Daniel Keighley, Sweetwaters promoter, died at 62

  Dead Famous

Daniel Keighley, Born in 1953 and died September 17, 2015 of cancer, he was a New Zealand music festival promoter (Sweetwaters) and band manager (The Mutton Birds.

He has been praised for his many good works, including his involvement as event manager for the Parihaka International Peace Festival in Taranaki and his work as elected chair of Access Radio Stations of Aotearoa in 2013.

Daniel also managed bands such as the Muttonbirds – including during their time in the UK – and guitarist Andrew White.

Some, however, will remember him for the financial disaster surrounding the 1999 comeback festival.

Daniel was a director of five of the Sweetwaters music festivals, which were held at Ngaruawahia and Pukekawa between 1980 and 1984.

But an attempt to bring the festival back in 1999 failed financially.

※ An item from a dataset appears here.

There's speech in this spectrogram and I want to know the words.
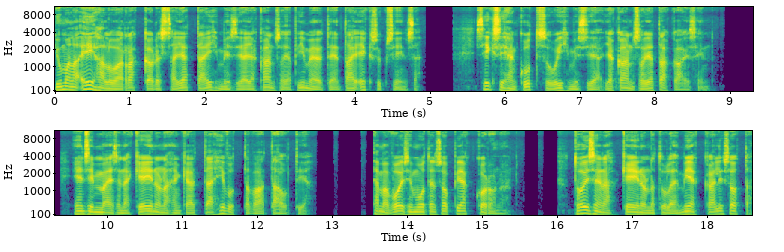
Jumala ei halua rakkaudessa jättää ihmisiä ja kansoja pimeyteen tai eksyksiinsä. Siksi hän kutsuu ihmisiä ja kansoja takaisin. Ensimmäisenä keinona hän käyttää hivuttavaa tautia. Tämä voisi muuten sopia koronaan. Toisena keinona tulee miekkaili sota.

It left Daniel bankrupt and owing about $2.7 million. He was ultimately jailed for fraud in 2000.

The 1999 festival was billed as the biggest of its kind ever held in New Zealand and featured world renowned artists such as Elvis Costello, Amazing Rythym Aces, UB40, Men at Work, the Stranglers and Donovan.

It was reportedly extremely well organised and an attempt at a more sophisticated, less alcohol-soaked festival, aimed at an older demographic. But in the end the numbers didn’t stack up and many creditors were left out of pocket.

Long time friend Radio New Zealand music producer Trevor Reekie, said although the last festival turned out to be a fiasco, it would be a shame if Daniel was remembered for that as he had a lot of other notable achievements.

“He was a guy who had a heart of gold,” he said. “He was generally a benefactor in many ways. He was a family man who was committed to a lot of good causes.”

Daniel’s book Sweetwaters: The Untold Story, was published in 2005. As well as detailing what went wrong with the festival, it covers his life in the music business and the behind-the-scenes battles at the festivals.

Reekie said Daniel was well respected among New Zealand’s music fraternity.

“He was an extraordinarily kind man, an exceptionally good friend, and I admired him a lot.”